Dr Child's Casebook: Heartfelt Connections - Dental Decay and Heart Disease

All roads lead to the heart, they say, including the route ferrying oral bacteria from the mouth. And, as the bacteria travel through the blood stream, trouble may be in store. Many medical studies have proven a link between oral hygiene and heart disease, specifically bacterial infections which jeopardise the heart valve. Of course, an already compromised heart valve is at heightened risk, as a patient recently discovered when speaking to Dr Child.

Q: During lockdown, I have lost a filling in one of my molars for the third time, and was wondering if this required emergency treatment or if I could wait. I have a floppy heart valve, and my brother who also had Marfan syndrome died in hospital of heart trouble secondary to tooth problems.

A: As we all know, Fibrillin deficiency in Marfan syndrome affects the whole body in various ways. Infected teeth are a prime source of bacteria, which enter the blood stream and end up on the heart valve. If the valve is abnormal, and has extra folds as in a floppy leaking heart valve, then the bacteria land on the valve, and grow. The infected valve becomes scarred and shrinks, and develops a larger leak. Also, small emboli (parcels of infected material) can break off and travel elsewhere in the body.

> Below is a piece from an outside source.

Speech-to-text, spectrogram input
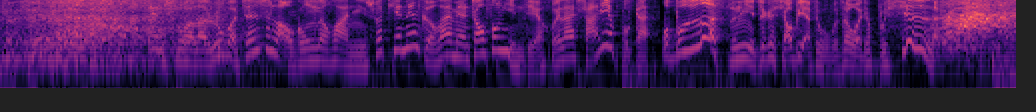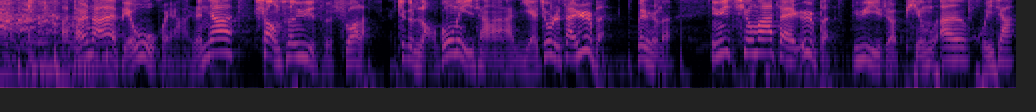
再说了，如果真是老公的话，你说天天搁外面招蜂引蝶，回来啥也不干，我不饿死你这个小瘪犊子，我就不信了。啊，当然大家也别误会啊，人家上村玉子说了，这个老公的意象啊，也就是在日本，为什么？因为青蛙在日本寓意着平安回家，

This infection is called endocarditits, and should be prevented by good oral hygiene and regular dental treatment. This patient was advised to contact her dentist’s surgery, explain that she was at high risk of heart infection, and ask to be referred for emergency dental treatment during lockdown.

It is not uncommon for a dentist to be the first person to suspect a diagnosis of Marfan syndrome. Frequent problems are a high arched palate, with crowded teeth, prominent lower jaw, and a tendency for the lower jaw to sublux or dislocate. Marfan syndrome patients also have a tendency to periodontal recession and infection.

Further information can be obtained from our Dental Guide to Marfan SyndromeThese pamphlets can be taken to your dentist to explain the increased need for regular dental check-up.

 

Dr Child's Casebook: Heartfelt Connections - Dental Decay and Heart Disease
← Back to News